▶ _Supplied data_

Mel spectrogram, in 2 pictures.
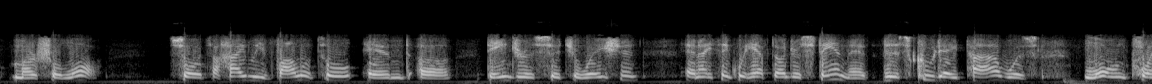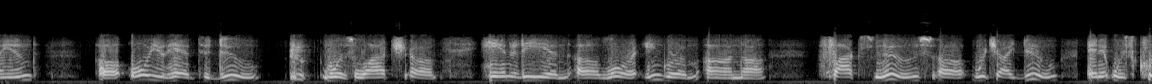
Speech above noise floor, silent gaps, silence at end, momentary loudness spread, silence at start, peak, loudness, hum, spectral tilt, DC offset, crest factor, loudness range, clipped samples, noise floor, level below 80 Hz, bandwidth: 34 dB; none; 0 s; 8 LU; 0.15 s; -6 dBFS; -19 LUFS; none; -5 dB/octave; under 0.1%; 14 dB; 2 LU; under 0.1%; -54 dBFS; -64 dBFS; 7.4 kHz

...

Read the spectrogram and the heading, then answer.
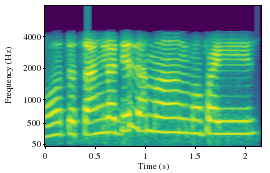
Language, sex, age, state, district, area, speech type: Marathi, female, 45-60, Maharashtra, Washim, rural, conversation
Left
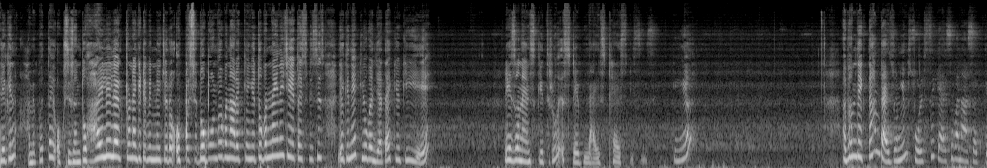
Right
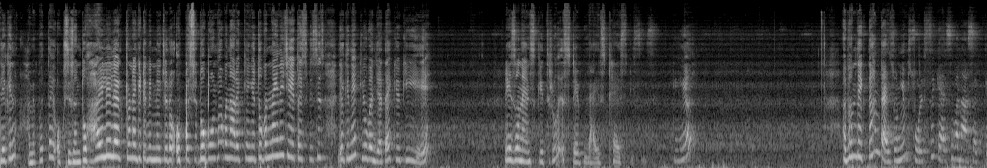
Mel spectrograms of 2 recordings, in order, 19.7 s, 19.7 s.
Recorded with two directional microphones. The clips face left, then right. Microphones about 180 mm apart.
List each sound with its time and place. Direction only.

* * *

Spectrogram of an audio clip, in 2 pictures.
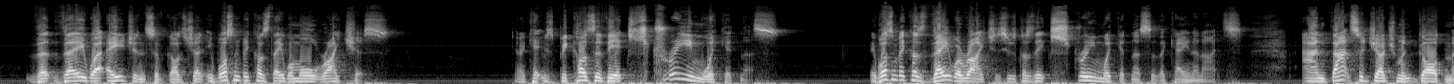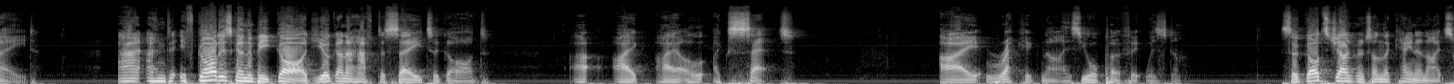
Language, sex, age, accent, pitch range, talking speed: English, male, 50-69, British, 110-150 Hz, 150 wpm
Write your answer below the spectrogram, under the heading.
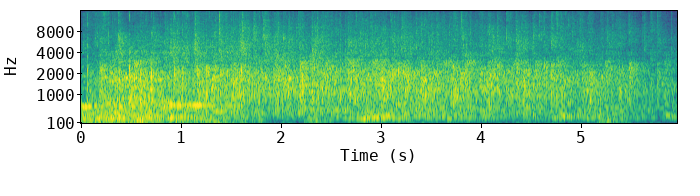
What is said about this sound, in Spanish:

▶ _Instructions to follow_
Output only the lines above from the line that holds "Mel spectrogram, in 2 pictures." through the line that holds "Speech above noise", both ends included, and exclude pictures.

▶ _Answer for this exercise_
Mel spectrogram, in 2 pictures.
Speech above noise floor, silent gaps, silence at end, momentary loudness spread, silence at start, peak, loudness, hum, spectral tilt, DC offset, crest factor, loudness range, clipped samples, noise floor, level below 80 Hz, bandwidth: 34 dB; none; 0 s; 8 LU; 0.15 s; -6 dBFS; -19 LUFS; none; -5 dB/octave; under 0.1%; 14 dB; 2 LU; under 0.1%; -54 dBFS; -64 dBFS; 7.4 kHz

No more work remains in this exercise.